Behind these developments lies a growing social polarisation between the mass of urban and rural workers, experiencing deepening poverty and social misery, and the wealthy few, wallowing in almost unimaginable luxury. The social and political consequences of this social divide are explored in articles on the plight of two children in the US, and the situation confronting Tamil refugees in the war-torn north of Sri Lanka.
This issue concludes with a moving biography of Giordano Bruno on the occasion of the 400th anniversary of his death at the hands of the Inquisition, and a selection from the widely-read and immensely popular WSWS Arts Review: two film reviews and an appreciation of French filmmaker Robert Bresson by arts editor, David Walsh, and a review of a recent work on poet W.H. Auden. Finally, we publish an appeal from the WSWS to all those determined to defend freedom of speech and artistic liberty to oppose the campaign of physical violence and political harassment directed against Indian filmmaker Deepa Mehta and her latest film, Water.

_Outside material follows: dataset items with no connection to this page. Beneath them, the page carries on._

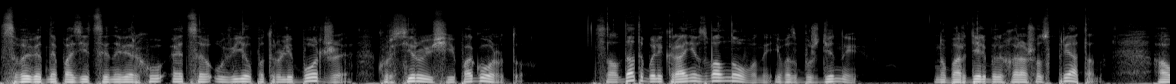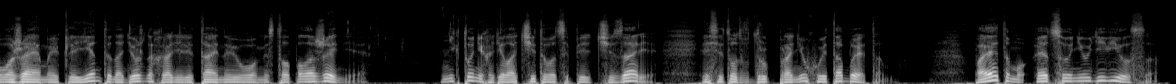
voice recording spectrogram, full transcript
С выгодной позиции наверху Эцио увидел патрули Борджи, курсирующие по городу. Солдаты были крайне взволнованы и возбуждены. Но бордель был хорошо спрятан, а уважаемые клиенты надежно хранили тайну его местоположения. Никто не хотел отчитываться перед Чезаре, если тот вдруг пронюхает об этом. Поэтому Эцио не удивился –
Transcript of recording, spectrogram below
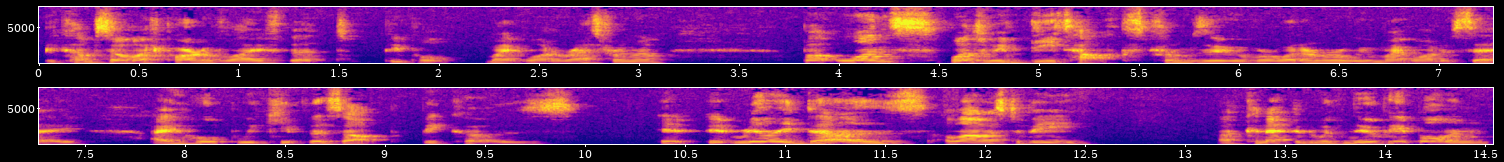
become so much part of life that people might want to rest from them. But once once we've detoxed from Zoom or whatever we might want to say, I hope we keep this up because it, it really does allow us to be uh, connected with new people and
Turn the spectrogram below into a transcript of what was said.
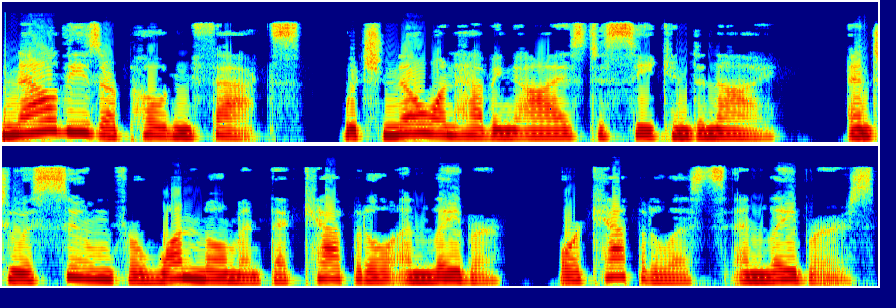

Presented in World Socialist Web Site Review is just a small sample of the material published every day on the World Socialist Web Site. We invite all our readers to visit the WSWS regularly and encourage comments, correspondence and contributions.